Reproduce every line in the listing that contains the word "female".
*** Opening THE DATA ***
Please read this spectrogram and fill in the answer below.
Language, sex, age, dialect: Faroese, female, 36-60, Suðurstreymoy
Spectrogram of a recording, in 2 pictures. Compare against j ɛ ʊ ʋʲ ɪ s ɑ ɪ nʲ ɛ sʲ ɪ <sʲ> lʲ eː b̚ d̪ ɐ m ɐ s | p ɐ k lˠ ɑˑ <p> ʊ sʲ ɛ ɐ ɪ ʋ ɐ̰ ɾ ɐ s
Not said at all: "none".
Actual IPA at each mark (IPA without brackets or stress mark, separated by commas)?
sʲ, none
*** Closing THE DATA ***
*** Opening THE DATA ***
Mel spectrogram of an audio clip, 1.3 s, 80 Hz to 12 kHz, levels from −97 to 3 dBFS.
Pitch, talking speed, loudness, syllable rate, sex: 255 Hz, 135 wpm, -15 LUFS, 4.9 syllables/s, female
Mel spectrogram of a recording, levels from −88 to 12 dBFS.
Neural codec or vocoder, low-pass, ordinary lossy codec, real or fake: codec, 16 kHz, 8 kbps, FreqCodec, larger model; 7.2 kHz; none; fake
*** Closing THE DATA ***
#### YOUR RESPONSE:
Language, sex, age, dialect: Faroese, female, 36-60, Suðurstreymoy
Pitch, talking speed, loudness, syllable rate, sex: 255 Hz, 135 wpm, -15 LUFS, 4.9 syllables/s, female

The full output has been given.